Also, when inflation is high, the central bank (which in the case of the UK is the Bank of England) usually increases interest rates, which in turn typically decreases the value of the gilt.
Government bonds versus corporate bonds
Government bonds are quite different to corporate bonds. A corporate bond is when you are loaning money to a business instead of a government.
This allows a company to raise funds for projects and may allow them to obtain more money than the banks will lend them.
This is much like investing in shares of a company, though you can think of corporate bonds as interest-bearing shares.
You can then hold your corporate bond and receive interest until the maturity date. Or you can try to sell it for a profit on a secondary market, forgoing the interest payments for an immediate return.
You should keep in mind that prices and interest rates could fluctuate as the performance of a company could be less stable than a government, and the company could even fail entirely.
As a result, corporate bonds could offer a higher-risk investment that has the potential for higher growth when compared to government bonds.
What is the best dealing account for investing in bonds?
While government bonds are usually bought through an auction when the government issue bonds, you can buy some types of bonds through some trading accounts.
This is because bonds are sometimes listed on stock markets such as the London Stock Exchange (LSE). You should check whether a trading account allows you to deal in bonds, however, as some may only offer access to corporate bonds rather than government bonds.
Different trading accounts come with different benefits, so you should shop around before opening an account to find one that best suits your needs. For example, the fee structure may vary between different trading accounts.
Can I buy bonds from other governments?
You can, of course, buy bonds issued by foreign governments.
If you have a trading account that allows you to trade in foreign assets, you can buy bonds from other governments the same way you would buy gilts in the UK.
In the US, for example, bonds are called “Treasuries” and tend to be stable.
You should keep in mind that the credit rating of a country and the stability of its government usually dictate a bond’s face value.
Buying a bond in a foreign currency could also come with risks, since exchange rates change all the time, and this could eat into your profit.
What are the risks involved with government bonds?
Overall, interest rates pose the largest risk to government bonds. Since these influence the value of your bonds, a rise in interest rates would mean a decrease in the value of your bond.
Inflation also ties into this, as when inflation rates rise, the Bank of England will typically increase interest rates, further decreasing the value of your bond.
You can, however, get an interest-linked bond that will increase in value alongside inflation, which could help negate some of this risk.
UK Government Bonds FAQs
How do I buy government bonds?
When you have made a decision, you should then figure out how you want to purchase them – you can either buy them directly from the government, through retail investor accounts from a secondary market, or as a fund. You can then go ahead and make the purchase.

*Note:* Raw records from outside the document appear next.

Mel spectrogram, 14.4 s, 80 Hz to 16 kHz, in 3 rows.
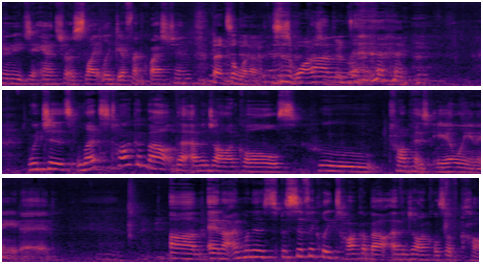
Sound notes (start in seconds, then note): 3.3 laughs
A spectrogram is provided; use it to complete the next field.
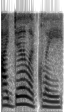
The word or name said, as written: idyllically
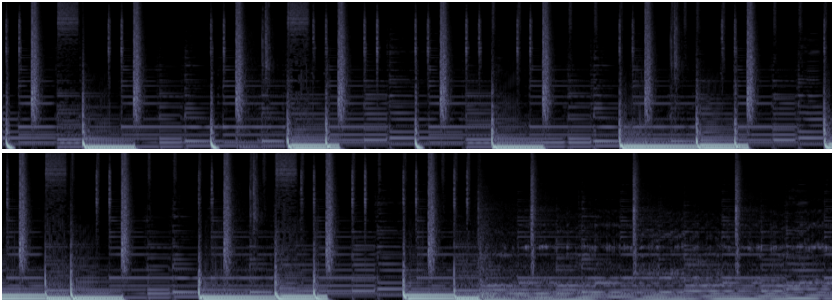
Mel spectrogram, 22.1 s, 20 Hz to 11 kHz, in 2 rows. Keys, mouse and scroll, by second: 0.6 click, 1.6-3.0 middle drag, 3.0-3.7 scroll down 2, 3.7-5.9 middle drag, 5.9 click, 9.2-11.5 middle drag, 11.5-14.5 drag, 17.9 w, 18.6 Tab, 19.0-19.5 scroll down 1, 19.5-22.1 middle drag.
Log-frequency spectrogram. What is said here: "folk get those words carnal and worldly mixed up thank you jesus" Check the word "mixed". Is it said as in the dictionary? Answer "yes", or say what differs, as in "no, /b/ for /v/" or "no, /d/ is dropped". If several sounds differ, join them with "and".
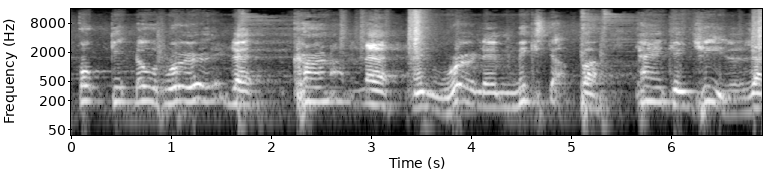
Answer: yes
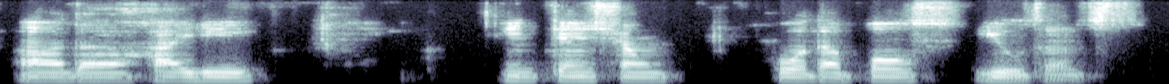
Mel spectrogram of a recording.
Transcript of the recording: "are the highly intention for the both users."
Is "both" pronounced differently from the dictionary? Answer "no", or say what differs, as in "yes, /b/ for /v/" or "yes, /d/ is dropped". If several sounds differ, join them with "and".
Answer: yes, /s/ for /θ/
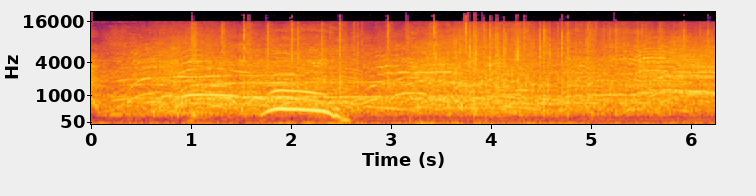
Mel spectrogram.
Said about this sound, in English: Woo! Wow, big cheers. Yes, we have a live studio audience, guys. Our first episode, and we'll have it for the next 2 minutes.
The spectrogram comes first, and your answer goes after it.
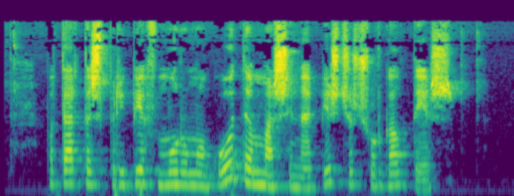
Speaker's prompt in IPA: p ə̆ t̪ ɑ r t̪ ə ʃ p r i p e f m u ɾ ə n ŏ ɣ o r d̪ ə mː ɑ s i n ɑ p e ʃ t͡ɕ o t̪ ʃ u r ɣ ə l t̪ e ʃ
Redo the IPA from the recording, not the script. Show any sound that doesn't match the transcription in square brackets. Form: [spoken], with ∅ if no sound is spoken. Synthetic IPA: p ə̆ t̪ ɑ r t̪ ə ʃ p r i p e f m u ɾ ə [m] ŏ ɣ o [∅] d̪ ə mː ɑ [ʃ] i n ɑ p e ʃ t͡ɕ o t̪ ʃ u r ɣ [ɑ] l t̪ e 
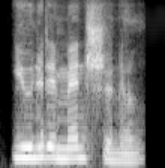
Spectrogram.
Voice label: "unidimensional", Indian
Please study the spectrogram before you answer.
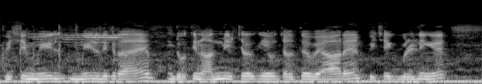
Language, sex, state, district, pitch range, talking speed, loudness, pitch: Hindi, male, Uttar Pradesh, Lucknow, 125-130 Hz, 275 wpm, -13 LUFS, 125 Hz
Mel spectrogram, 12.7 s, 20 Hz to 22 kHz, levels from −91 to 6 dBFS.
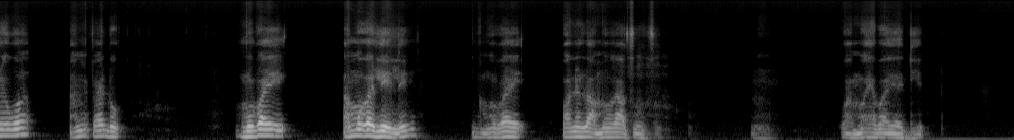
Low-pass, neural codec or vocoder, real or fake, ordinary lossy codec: none; autoencoder, 48 kHz, 128 numbers a frame, DAC-VAE, trained on Japanese speech; fake; none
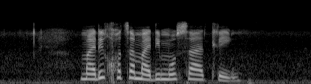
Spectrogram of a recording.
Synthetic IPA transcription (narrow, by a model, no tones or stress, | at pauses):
madiq͡χʰɔt͡samadimɔsaːt͡ɬeːŋ̩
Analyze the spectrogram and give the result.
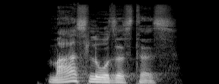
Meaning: strong/mixed nominative/accusative neuter singular superlative degree of maßlos
- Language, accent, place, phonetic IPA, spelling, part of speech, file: German, Germany, Berlin, [ˈmaːsloːzəstəs], maßlosestes, adjective, De-maßlosestes.ogg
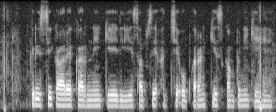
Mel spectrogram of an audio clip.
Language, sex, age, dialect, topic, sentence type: Hindi, male, 18-24, Garhwali, agriculture, question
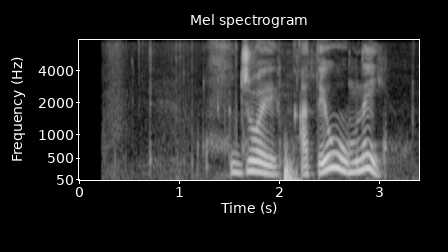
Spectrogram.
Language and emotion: Russian, positive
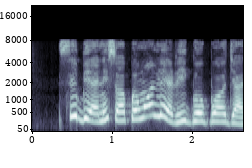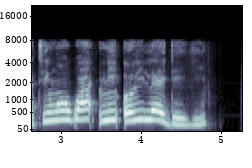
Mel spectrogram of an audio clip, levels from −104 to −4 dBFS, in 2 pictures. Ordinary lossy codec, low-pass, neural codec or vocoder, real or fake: none; none; codec, 16 kHz, 16 kbps, FunCodec, trained on Chinese and English, 50 frames a second; fake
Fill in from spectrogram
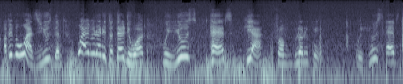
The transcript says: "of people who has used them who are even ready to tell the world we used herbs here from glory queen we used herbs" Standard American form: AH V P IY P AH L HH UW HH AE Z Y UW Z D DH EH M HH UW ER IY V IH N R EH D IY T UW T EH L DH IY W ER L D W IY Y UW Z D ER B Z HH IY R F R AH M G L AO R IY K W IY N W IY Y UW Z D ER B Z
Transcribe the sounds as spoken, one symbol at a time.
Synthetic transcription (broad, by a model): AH P IY P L HH UW HH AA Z Y UW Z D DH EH M HH UW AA IY V IH N R EH D IY T UW T EH L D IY W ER D W IY Y UW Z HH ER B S HH IY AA F R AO M G L AO R IY K W IY N W IY Y UW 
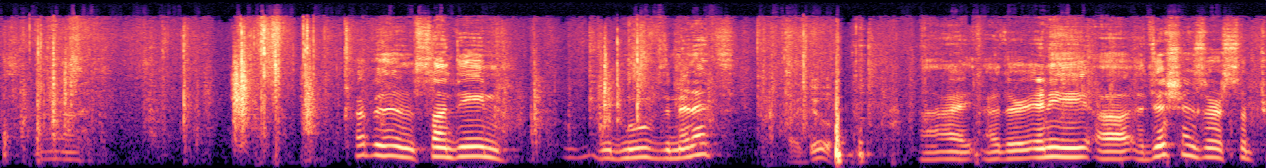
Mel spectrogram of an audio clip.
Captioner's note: gavel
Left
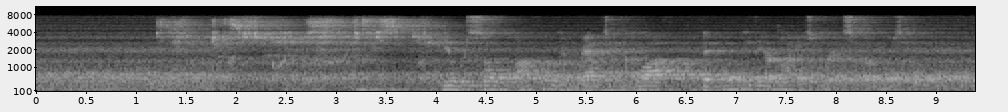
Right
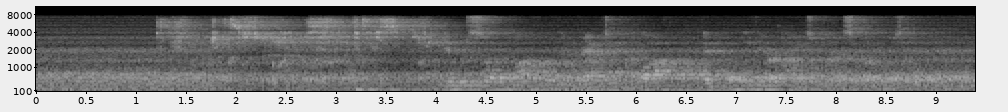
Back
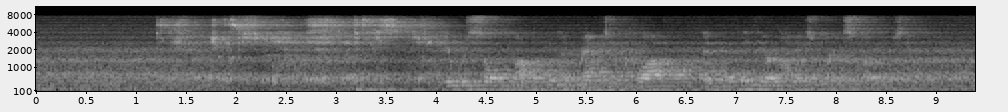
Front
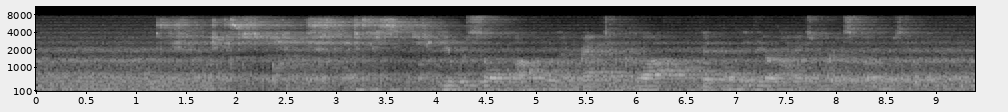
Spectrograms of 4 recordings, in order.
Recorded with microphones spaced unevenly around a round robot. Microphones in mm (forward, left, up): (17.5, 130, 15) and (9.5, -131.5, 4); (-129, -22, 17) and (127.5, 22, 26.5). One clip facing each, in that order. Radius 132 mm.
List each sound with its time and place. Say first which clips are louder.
1.2 s whispering: even, front 5 dB; 95° right, 1.6 m
4.0 s a man speaking: even, front 1 dB; 70° left, 3.5 m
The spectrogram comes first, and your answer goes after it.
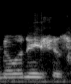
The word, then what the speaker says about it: melanaceous: If you have more melanin, you're melanaceous, which rhymes with gracious and spacious and efficacious.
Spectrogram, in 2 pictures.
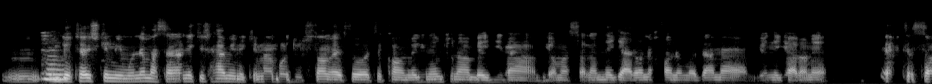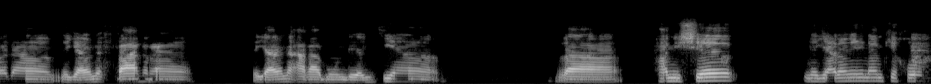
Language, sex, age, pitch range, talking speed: Persian, male, 20-39, 115-145 Hz, 115 wpm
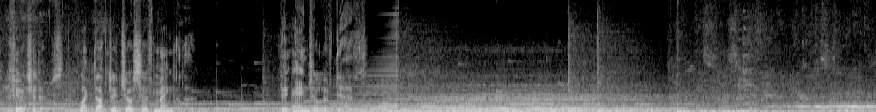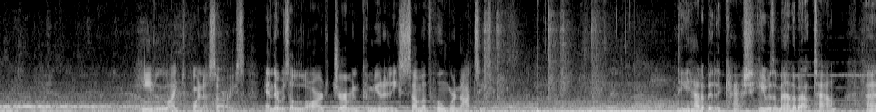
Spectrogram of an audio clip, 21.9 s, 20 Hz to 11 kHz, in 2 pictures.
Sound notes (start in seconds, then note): 4.7 eerie music; 8.3 people chattering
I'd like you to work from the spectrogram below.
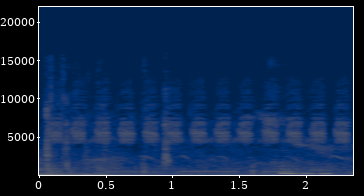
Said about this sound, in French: Ah, J'avais oublié ce chant si mélodieux des cigales.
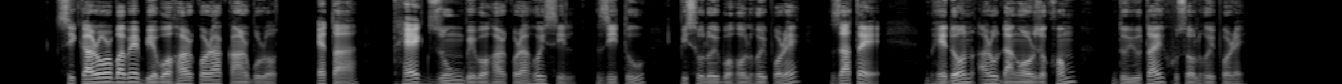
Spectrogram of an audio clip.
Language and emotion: Assamese, neutral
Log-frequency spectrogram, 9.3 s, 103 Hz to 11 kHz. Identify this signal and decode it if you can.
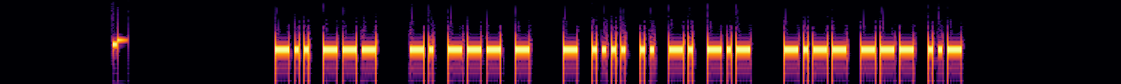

Are government bonds safe?
Yes, while they aren’t covered by the Financial Services Compensation Scheme (FSCS), UK government bonds are typically considered to be low-risk investments.
As with all types of investing, there is a chance that the value of your investments could decrease, meaning you could lose money.
Before buying a bond, you should ensure that the issuer is listed on the financial services register, which is a list compiled by the Financial Conduct Authority (FCA).
A pension is a long-term investment. The fund value may fluctuate and can go down, which would have an impact on the level of pension benefits available. Your pension income could also be affected by the interest rates at the time you take your benefits. The tax implications of pension pot withdrawals will be based on your individual circumstances, tax legislation and regulation, which are subject to change in the future.